EXERCISE GOAL: Output the entries word for word. Omit images.

Entries taken from a collection:
..............................
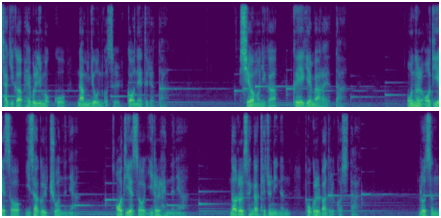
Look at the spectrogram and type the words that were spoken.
자기가 배불리 먹고 남겨온 것을 꺼내 드렸다. 시어머니가 그에게 말하였다. 오늘 어디에서 이삭을 주었느냐? 어디에서 일을 했느냐? 너를 생각해 준 이는 복을 받을 것이다. 롯은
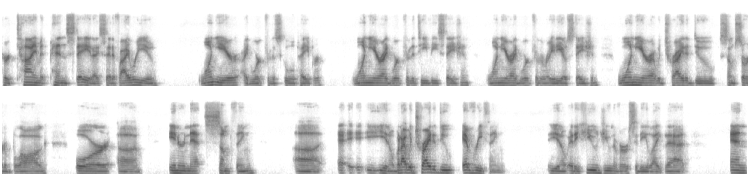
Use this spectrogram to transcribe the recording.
her time at Penn State, I said, if I were you, one year I'd work for the school paper, one year I'd work for the TV station, one year I'd work for the radio station, one year I would try to do some sort of blog or uh, internet something, uh, you know, but I would try to do everything, you know, at a huge university like that. And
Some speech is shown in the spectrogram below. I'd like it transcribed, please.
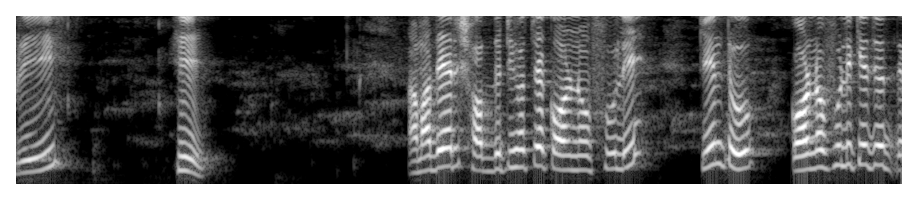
ব্রীহি। আমাদের শব্দটি হচ্ছে কর্ণফুলি, কিন্তু কর্ণফুলিকে যদি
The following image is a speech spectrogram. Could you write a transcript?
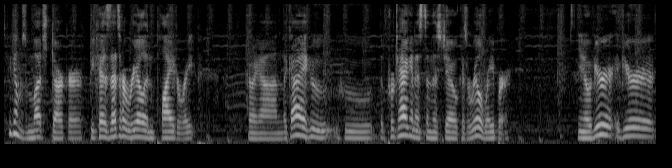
this becomes much darker because that's a real implied rape going on. The guy who who the protagonist in this joke is a real raper. You know, if you're if you're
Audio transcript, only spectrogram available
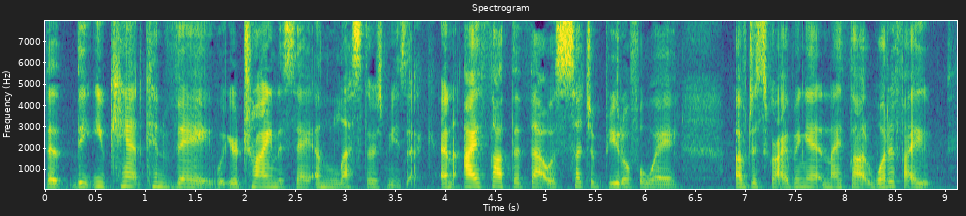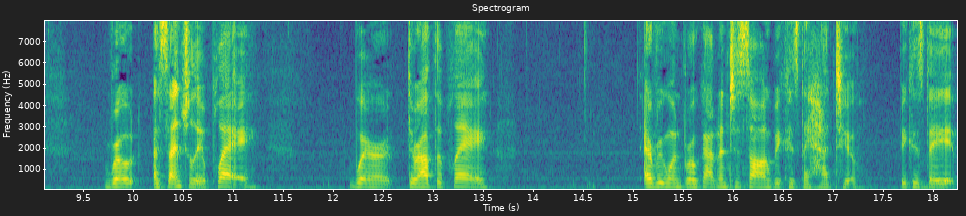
That, that you can't convey what you're trying to say unless there's music. And I thought that that was such a beautiful way of describing it. And I thought, what if I wrote essentially a play where throughout the play, everyone broke out into song because they had to, because they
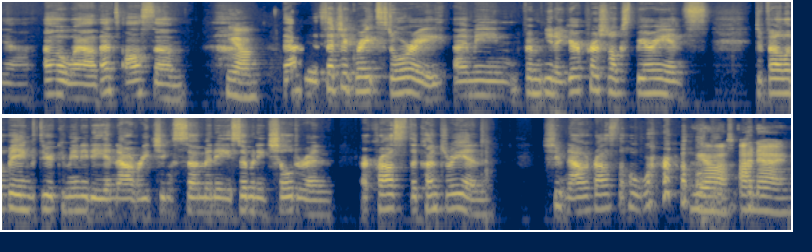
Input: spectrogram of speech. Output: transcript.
Yeah. Oh wow, that's awesome. Yeah. That is such a great story. I mean, from you know your personal experience developing with your community and now reaching so many so many children across the country and shoot now across the whole world. Yeah, I know.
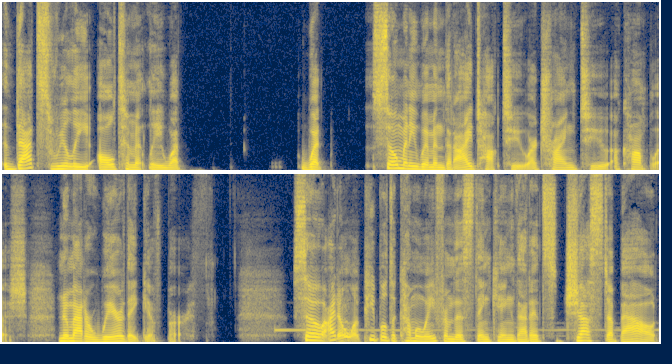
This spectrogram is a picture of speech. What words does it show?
That's really ultimately what, what so many women that I talk to are trying to accomplish, no matter where they give birth. So I don't want people to come away from this thinking that it's just about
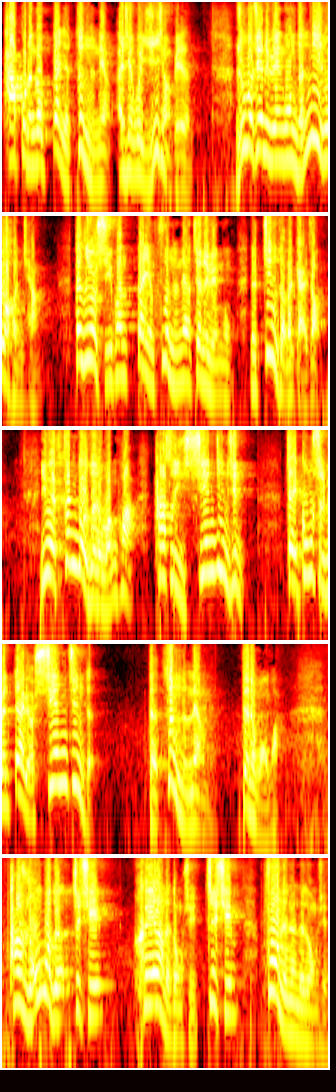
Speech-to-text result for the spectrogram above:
他不能够扮演正能量，而且会影响别人。如果这样的员工能力如果很强，但是又喜欢扮演负能量这样的员工，要尽早的改造，因为奋斗者的文化，它是以先进性，在公司里面代表先进的的正能量的这样的文化，它容不得这些黑暗的东西，这些负能量的东西。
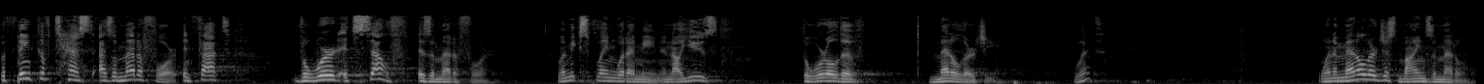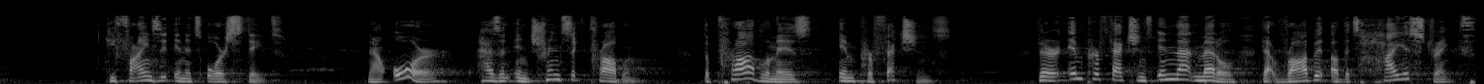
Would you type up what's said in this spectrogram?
But think of test as a metaphor. In fact, the word itself is a metaphor. Let me explain what I mean, and I'll use the world of metallurgy. What? When a metallurgist mines a metal, he finds it in its ore state. Now, ore has an intrinsic problem. The problem is imperfections. There are imperfections in that metal that rob it of its highest strength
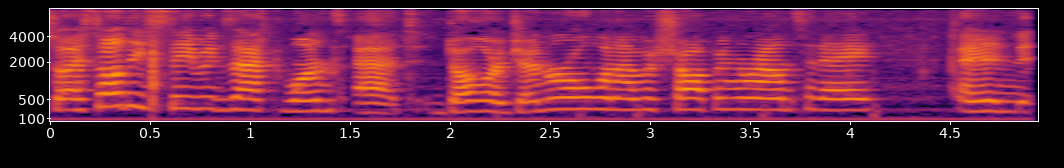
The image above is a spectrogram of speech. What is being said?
So I saw these same exact ones at Dollar General when I was shopping around today and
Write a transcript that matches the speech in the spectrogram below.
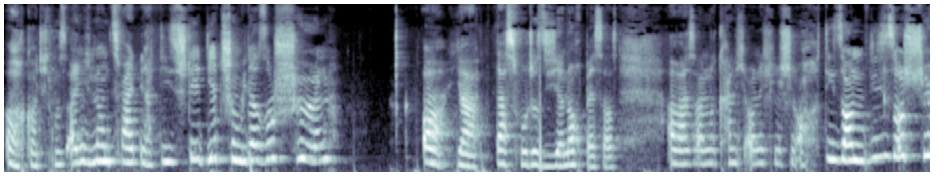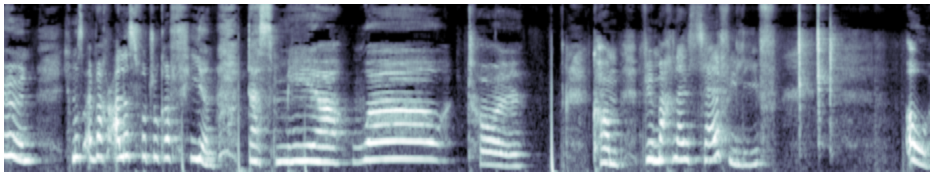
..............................
TASK SOLUTION:
Look at the spectrogram and type the words that were spoken.
자기가 배불리 먹고 남겨온 것을 꺼내 드렸다. 시어머니가 그에게 말하였다. 오늘 어디에서 이삭을 주었느냐? 어디에서 일을 했느냐? 너를 생각해 준 이는 복을 받을 것이다. 롯은
Use this spectrogram to transcribe the recording.
her time at Penn State, I said, if I were you, one year I'd work for the school paper, one year I'd work for the TV station, one year I'd work for the radio station, one year I would try to do some sort of blog or uh, internet something, uh, you know, but I would try to do everything, you know, at a huge university like that. And
Some speech is shown in the spectrogram below. I'd like it transcribed, please.
ব্রীহি। আমাদের শব্দটি হচ্ছে কর্ণফুলি, কিন্তু কর্ণফুলিকে যদি
The following image is a speech spectrogram. Could you write a transcript?
this becomes much darker because that's a real implied rape going on. The guy who who the protagonist in this joke is a real raper. You know, if you're if you're
Audio transcript, only spectrogram available
That, that you can't convey what you're trying to say unless there's music. And I thought that that was such a beautiful way of describing it. And I thought, what if I wrote essentially a play where throughout the play, everyone broke out into song because they had to, because they
Input: spectrogram of speech. Output: transcript.
Yeah. Oh wow, that's awesome. Yeah. That is such a great story. I mean, from you know your personal experience developing with your community and now reaching so many so many children across the country and shoot now across the whole world. Yeah, I know.
This spectrogram is a picture of speech. What words does it show?
That's really ultimately what, what so many women that I talk to are trying to accomplish, no matter where they give birth. So I don't want people to come away from this thinking that it's just about
Speech-to-text result for the spectrogram above:
他不能够扮演正能量，而且会影响别人。如果这样的员工能力如果很强，但是又喜欢扮演负能量这样的员工，要尽早的改造，因为奋斗者的文化，它是以先进性，在公司里面代表先进的的正能量的这样的文化，它容不得这些黑暗的东西，这些负能量的东西。
Would you type up what's said in this spectrogram?
But think of test as a metaphor. In fact, the word itself is a metaphor. Let me explain what I mean, and I'll use the world of metallurgy. What? When a metallurgist mines a metal, he finds it in its ore state. Now, ore has an intrinsic problem. The problem is imperfections. There are imperfections in that metal that rob it of its highest strength
The image above is a spectrogram of speech. What is being said?
So I saw these same exact ones at Dollar General when I was shopping around today and
Write a transcript that matches the speech in the spectrogram below.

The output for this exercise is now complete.